#### Exercise
Copy all the data exactly, except the pictures.

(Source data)
----------

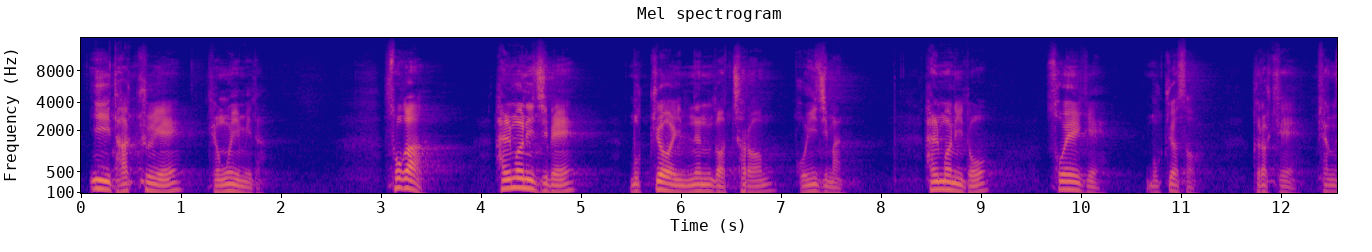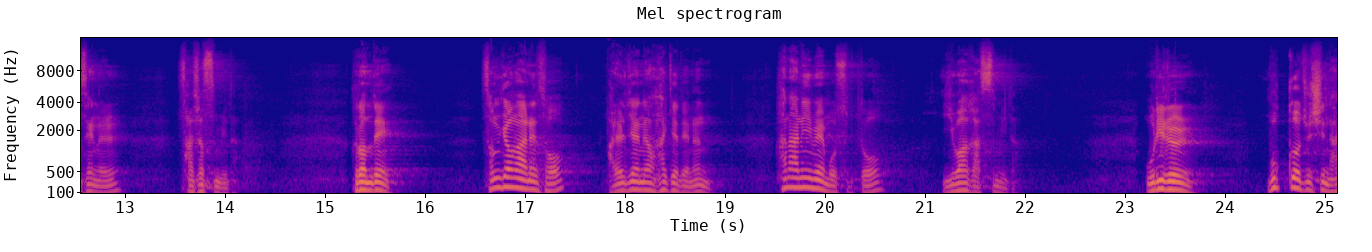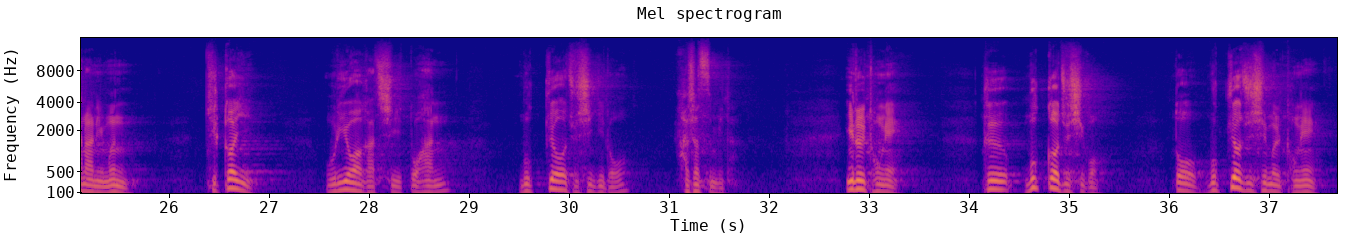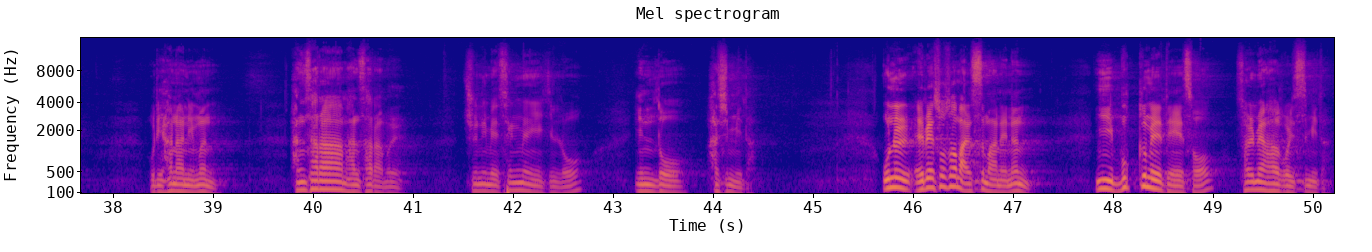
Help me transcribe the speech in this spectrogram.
이 다큐의 경우입니다. 소가 할머니 집에 묶여 있는 것처럼 보이지만 할머니도 소에게 묶여서 그렇게 평생을 사셨습니다. 그런데 성경 안에서 발견하게 되는 하나님의 모습도 이와 같습니다. 우리를 묶어주신 하나님은 기꺼이 우리와 같이 또한 묶여주시기도 하셨습니다. 이를 통해 그 묶어주시고 또 묶여주심을 통해 우리 하나님은 한 사람 한 사람을 주님의 생명의 길로 인도하십니다. 오늘 에베소서 말씀 안에는 이 묶음에 대해서 설명하고 있습니다.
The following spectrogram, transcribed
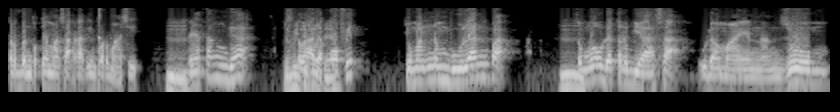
terbentuknya masyarakat informasi. Hmm. Ternyata enggak. Lebih Setelah ada ya? COVID, cuma enam bulan Pak. Hmm. Semua udah terbiasa, udah mainan Zoom,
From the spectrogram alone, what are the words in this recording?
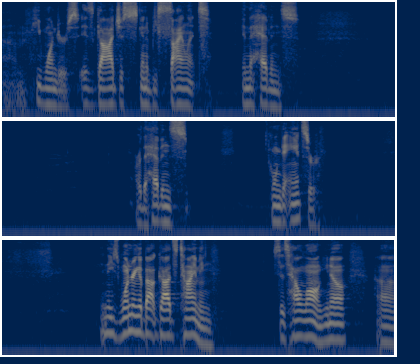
Um, he wonders, is God just going to be silent in the heavens? Are the heavens going to answer? And he's wondering about God's timing. He says, How long? You know, uh,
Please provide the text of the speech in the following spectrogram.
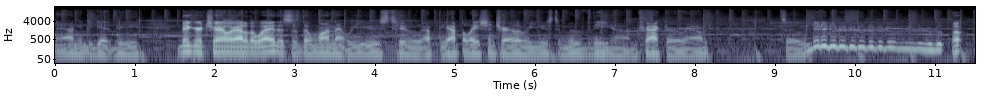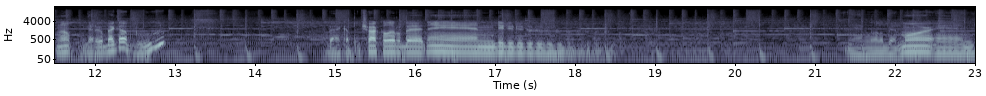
Now I need to get the bigger trailer out of the way. This is the one that we use to, the Appalachian trailer we use to move the um, tractor around. So, oh, nope, gotta go back up. Back up the truck a little bit and and a little bit more and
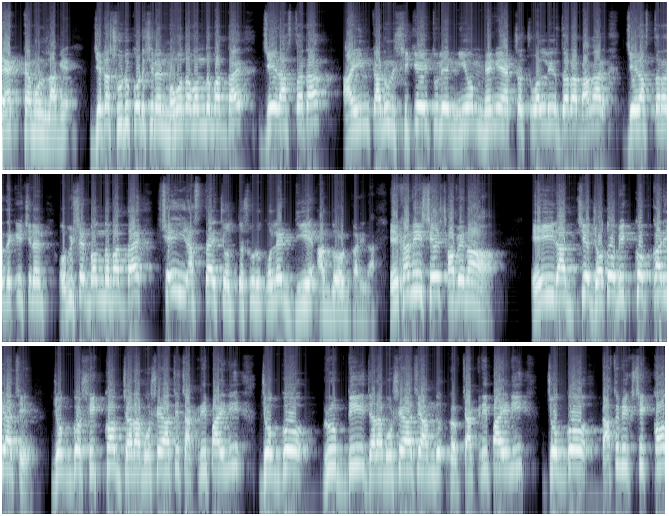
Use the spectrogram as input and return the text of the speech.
দেখ কেমন লাগে। যেটা শুরু করেছিলেন মমতা বন্দ্যোপাধ্যায়, যে রাস্তাটা আইন কানুন শিখিয়ে তুলে নিয়ম ভেঙে একশো চুয়াল্লিশ দ্বারা ভাঙার যে রাস্তাটা দেখিয়েছিলেন অভিষেক বন্দ্যোপাধ্যায়, সেই রাস্তায় চলতে শুরু করলেন ডিএ আন্দোলনকারীরা। এখানেই শেষ হবে না। এই রাজ্যে যত বিক্ষোভকারী আছে, যোগ্য শিক্ষক যারা বসে আছে, চাকরি পায়নি, যোগ্য গ্রুপ ডি যারা বসে আছে চাকরি পায়নি যোগ্য প্রাথমিক শিক্ষক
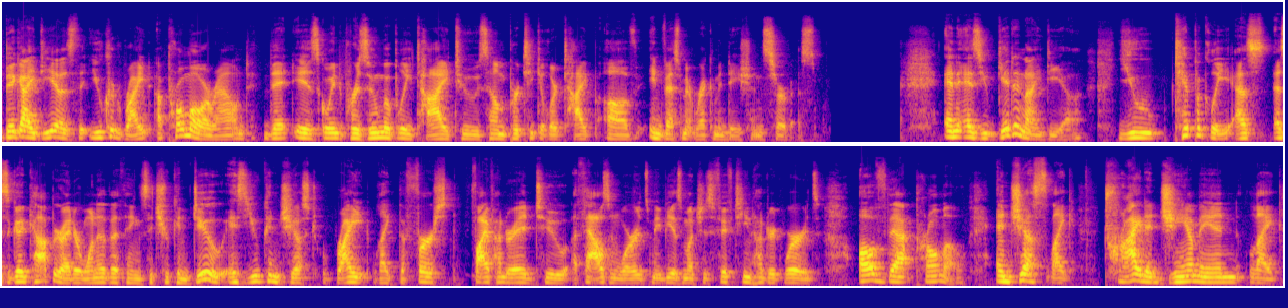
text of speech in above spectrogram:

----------

#### Final answer
Help me transcribe the speech in this spectrogram.
이 다큐의 경우입니다. 소가 할머니 집에 묶여 있는 것처럼 보이지만 할머니도 소에게 묶여서 그렇게 평생을 사셨습니다. 그런데 성경 안에서 발견하게 되는 하나님의 모습도 이와 같습니다. 우리를 묶어주신 하나님은 기꺼이 우리와 같이 또한 묶여주시기도 하셨습니다. 이를 통해 그 묶어주시고 또 묶여주심을 통해 우리 하나님은 한 사람 한 사람을 주님의 생명의 길로 인도하십니다. 오늘 에베소서 말씀 안에는 이 묶음에 대해서 설명하고 있습니다.
The following spectrogram, transcribed
terbentuknya masyarakat informasi. Hmm. Ternyata enggak. Lebih Setelah ada ya? COVID, cuma enam bulan Pak. Hmm. Semua udah terbiasa, udah mainan Zoom,
From the spectrogram alone, what are the words in this recording?
Um, he wonders, is God just going to be silent in the heavens? Are the heavens going to answer? And he's wondering about God's timing. He says, How long? You know, uh,
Please provide the text of the speech in the following spectrogram.
Now I need to get the bigger trailer out of the way. This is the one that we use to, the Appalachian trailer we use to move the um, tractor around. So, oh, nope, gotta go back up. Back up the truck a little bit and and a little bit more and
Use the spectrogram as input and return the text of the speech.
দেখ কেমন লাগে। যেটা শুরু করেছিলেন মমতা বন্দ্যোপাধ্যায়, যে রাস্তাটা আইন কানুন শিখিয়ে তুলে নিয়ম ভেঙে একশো চুয়াল্লিশ দ্বারা ভাঙার যে রাস্তাটা দেখিয়েছিলেন অভিষেক বন্দ্যোপাধ্যায়, সেই রাস্তায় চলতে শুরু করলেন ডিএ আন্দোলনকারীরা। এখানেই শেষ হবে না। এই রাজ্যে যত বিক্ষোভকারী আছে, যোগ্য শিক্ষক যারা বসে আছে, চাকরি পায়নি, যোগ্য গ্রুপ ডি যারা বসে আছে চাকরি পায়নি যোগ্য প্রাথমিক শিক্ষক
text of speech in above spectrogram:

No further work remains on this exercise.